A stamp is forever
Could 1¢ and 2¢ stamps be on the endangered species list? Such an idea may seem laughable, but it’s no longer unthinkable with the USPS announcing today that all 2011 commemorative stamps will be “forever” stamps.
If you live in the U.S., you’re no doubt familiar with the Liberty Bell forever stamps introduced in 2007, which will always be valid at the current first-class rate regardless of how much the cost of mailing a letter increases. But until now, only a handful of definitives and some of this year’s holiday stamps have received that designation.
The official announcement regarding the change states that the Liberty Bell stamps now constitute the majority of first-class stamp sales, but there’s also a potential financial benefit for the struggling post office. As David Failor, executive director of stamp services, explains, the USPS will no longer have to destroy unused stamps. What’s printed can simply remain on sale until supplies are exhausted, which actually makes sense.
While some denominated stamps will still be necessary for paying the postage on a second ounce, for example, or the non-machinable surcharge, the lowest value definitives would seem to become all but useless. If all first-class stamps are forever stamps, then there will never be any need to add a penny or two of postage to reach the current rate. It will be interesting to see where the postal service goes with this.

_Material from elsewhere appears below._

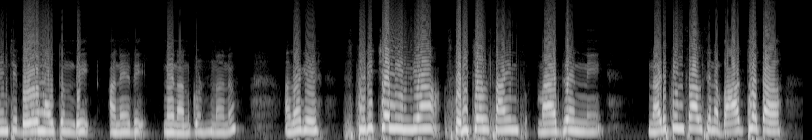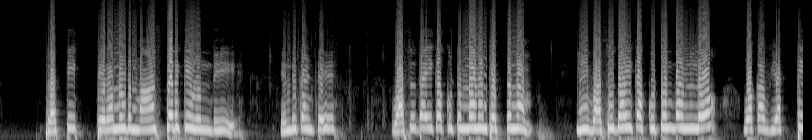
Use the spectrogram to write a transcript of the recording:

What do you think of the change? Will you miss denominated commemoratives, or do you think it’s high time the postal service made this move?